If Damon Albarn isn’t the most prolific superstar of our time, he’s definitely right up there. The Good, The Bad and The Queen is the third major act he’s fronted, and we all know how well Blur and Gorillaz worked out. He’s also put out a couple of eccentric solo albums as well as announced an upcoming project called Monkey: Journey To The West.
TG,TB&TQ is a semi-superproject that he formed and they’ve tailored a low-key, shaded album around his signature croon.
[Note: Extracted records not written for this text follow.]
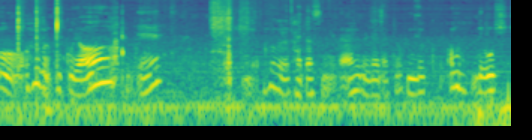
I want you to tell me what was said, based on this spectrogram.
어, 흙을 붓고요. 이제 흙을 가졌습니다. 흙을 여기다 조금 넣고 어머 내 옷이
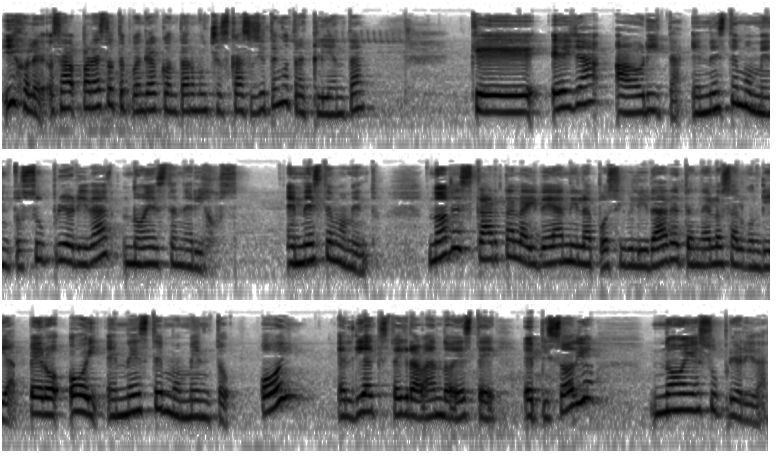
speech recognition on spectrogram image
híjole, o sea, para esto te podría contar muchos casos. Yo tengo otra clienta que ella ahorita, en este momento, su prioridad no es tener hijos, en este momento. No descarta la idea ni la posibilidad de tenerlos algún día, pero hoy, en este momento, hoy, el día que estoy grabando este episodio, no es su prioridad.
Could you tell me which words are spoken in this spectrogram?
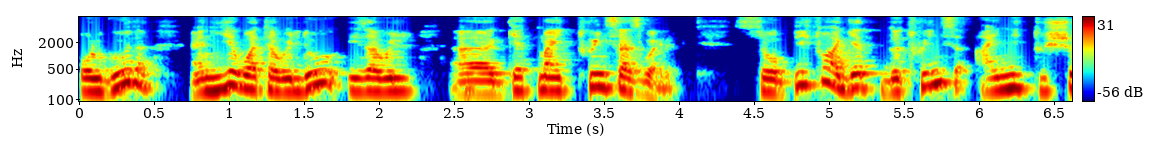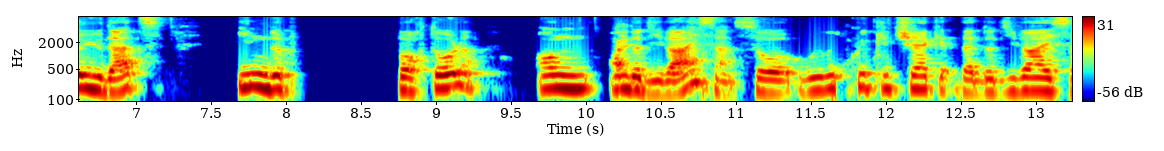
all good. And here what I will do is I will uh, get my twins as well. So before I get the twins, I need to show you that in the portal on, on the device. So we will quickly check that the device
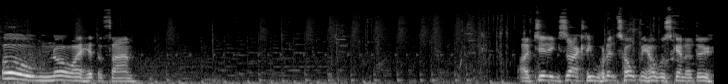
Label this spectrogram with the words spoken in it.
Oh no, I hit the fan. I did exactly what it told me I was going to do.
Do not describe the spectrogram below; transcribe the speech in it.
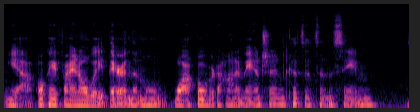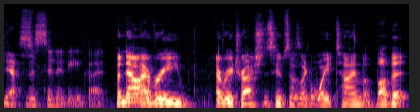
yeah. Okay, fine. I'll wait there, and then we'll walk over to Haunted Mansion because it's in the same Yes. vicinity. But But now every every attraction seems to have like a wait time above it.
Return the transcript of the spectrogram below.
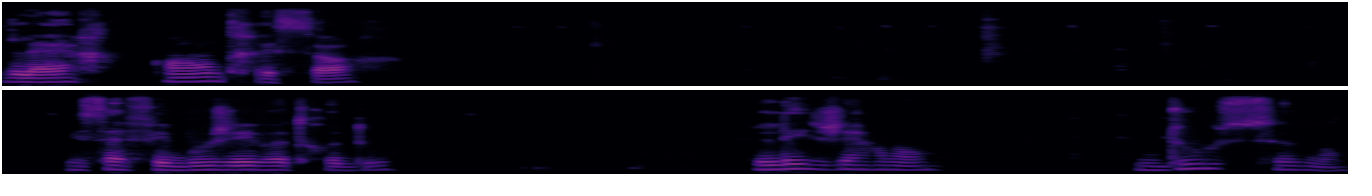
L'air entre et sort. Et ça fait bouger votre dos légèrement, doucement.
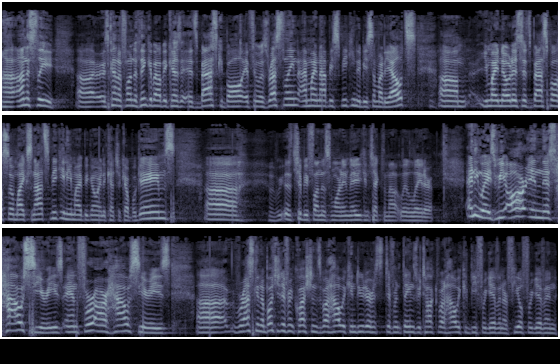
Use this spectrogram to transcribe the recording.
Uh, honestly, uh, it's kind of fun to think about because it's basketball. If it was wrestling, I might not be speaking to be somebody else. Um, you might notice it's basketball, so Mike's not speaking. He might be going to catch a couple games. Uh, it should be fun this morning. Maybe you can check them out a little later. Anyways, we are in this How series, and for our How series, uh, we're asking a bunch of different questions about how we can do different things. We talked about how we could be forgiven or feel forgiven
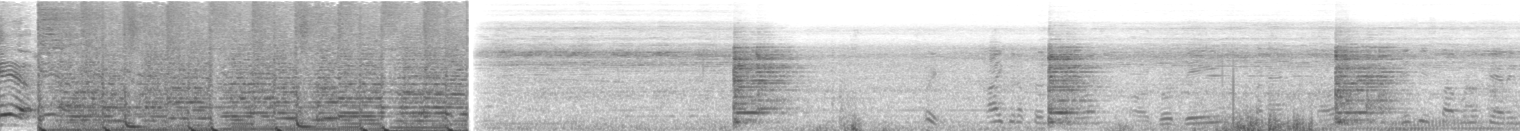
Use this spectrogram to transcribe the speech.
Yeah. Uy, hi, good afternoon everyone. Or good day. Uh, this is Kabulon Ferry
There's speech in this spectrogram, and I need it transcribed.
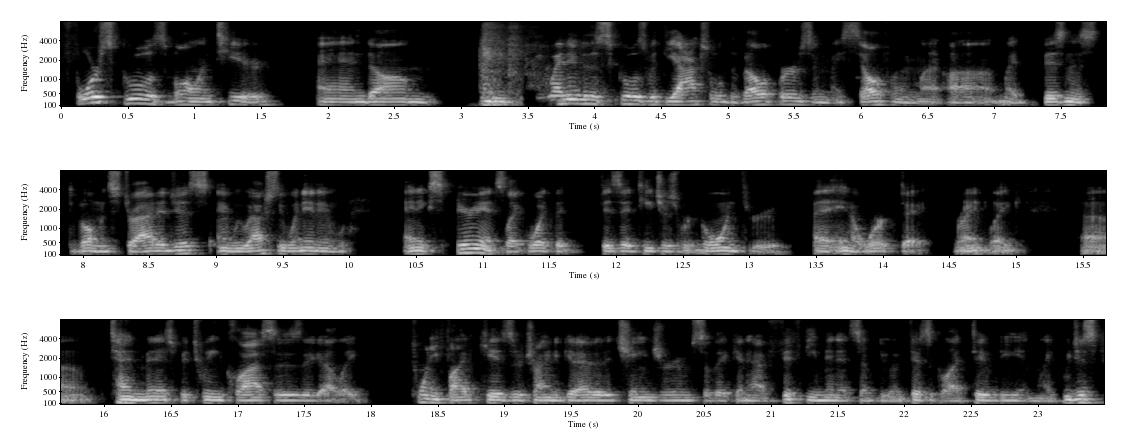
four schools volunteer. And um, we went into the schools with the actual developers and myself and my uh, my business development strategist, and we actually went in and and experienced like what the phys ed teachers were going through uh, in a workday, right? Like uh, 10 minutes between classes, they got like 25 kids they're trying to get out of the change room so they can have 50 minutes of doing physical activity and like we just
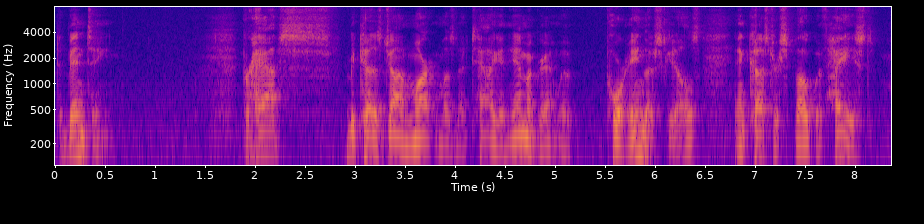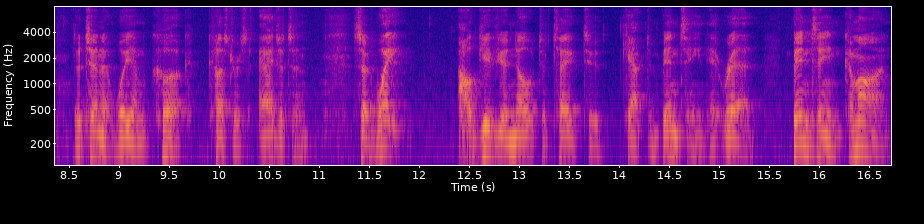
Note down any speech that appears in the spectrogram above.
to Benteen. Perhaps because John Martin was an Italian immigrant with poor English skills and Custer spoke with haste, Lieutenant William Cooke, Custer's adjutant, said, Wait, I'll give you a note to take to Captain Benteen. It read, Benteen, come on,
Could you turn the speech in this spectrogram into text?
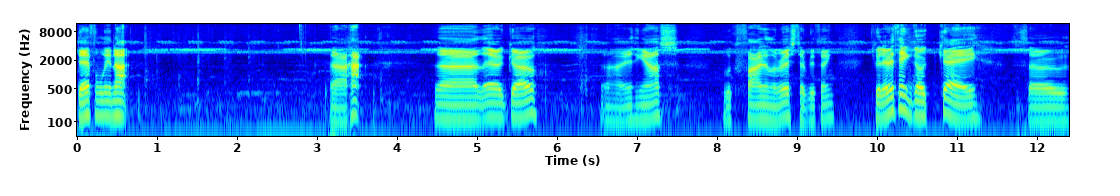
Definitely not. Aha. Uh, there we go. Uh, anything else? Look fine on the rest, everything. Good, everything okay. So,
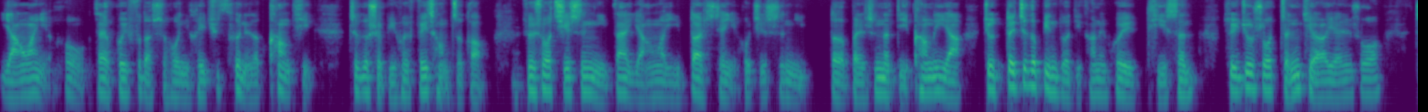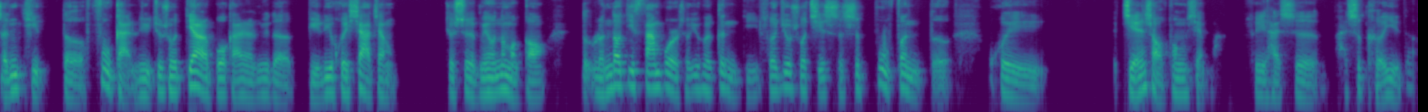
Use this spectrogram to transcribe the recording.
阳完以后再恢复的时候，你可以去测你的抗体，这个水平会非常之高。所以说，其实你在阳了一段时间以后，其实你的本身的抵抗力啊，就对这个病毒的抵抗力会提升。所以就是说，整体而言说，整体的覆盖率，就是说第二波感染率的比例会下降，就是没有那么高。轮到第三波的时候又会更低。所以就是说，其实是部分的会减少风险吧。所以还是还是可以的。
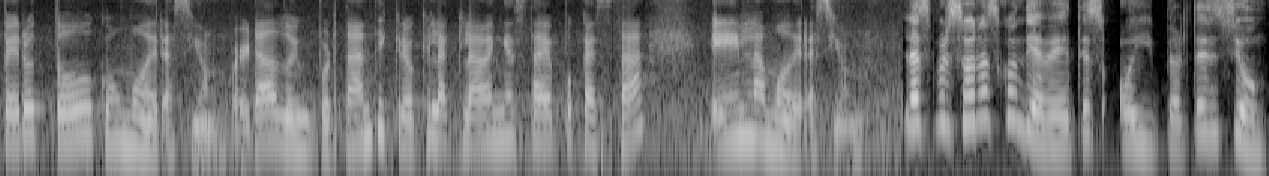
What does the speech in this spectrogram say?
pero todo con moderación, ¿verdad? Lo importante y creo que la clave en esta época está en la moderación. Las personas con diabetes o hipertensión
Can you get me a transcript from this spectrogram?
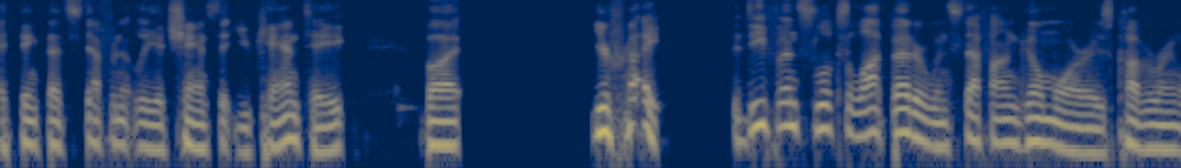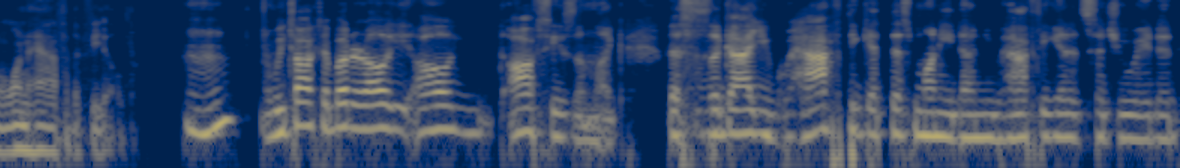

Originally an album with serious potential, their self-titled is, however, unfortunately burdened by entangled, melancholy serenades – with Albarn playing the part of the disenchanted arranger.
All of Albarn’s work seems to have a particular cadence. It’s typically a mid-tempo shuffle with strong emphasis on the upbeat. Considering all the latter Blur use of, the Mali Music solo album, and the pseudo hip-hop of Gorillaz, it seems that drummer Tony Allen would fit in nicely on TG,TB&TQ. Yet, for some reason, this co-founder of afrobeat is relatively unused on the album. Acoustic ballads dominate the album, with only a few opportunities like the dub-jazz “Three Changes” for Allen to perform on.
Throughout TG,TB&TQ, Albarn employs somber vocals in spades. The opening track, “History Song”, has a throaty moan over an acoustic creep and “Northern Whale” is similar, but uses a light digital beat instead. Further yet, “Kingdom Of Doom” is just a somber, acoustic/piano shanty that never overcomes the fog. Even the album’s most affable track, “Herculean” slinks along with its brim pulled low with tin-can vocals eventually enveloped by swirling electronic clouds.
If you enjoy Albarn’s darker side, and have a high blood pressure problem then The Good, The Bad and The Queen will do you good. While curious and progressive, these songs just never reach any level of adrenaline-pushing capability, and don’t really utilize all of the talent that stands behind the album. Still, it’s always nice to hear anything that people as gifted as Albarn and this crew would put out.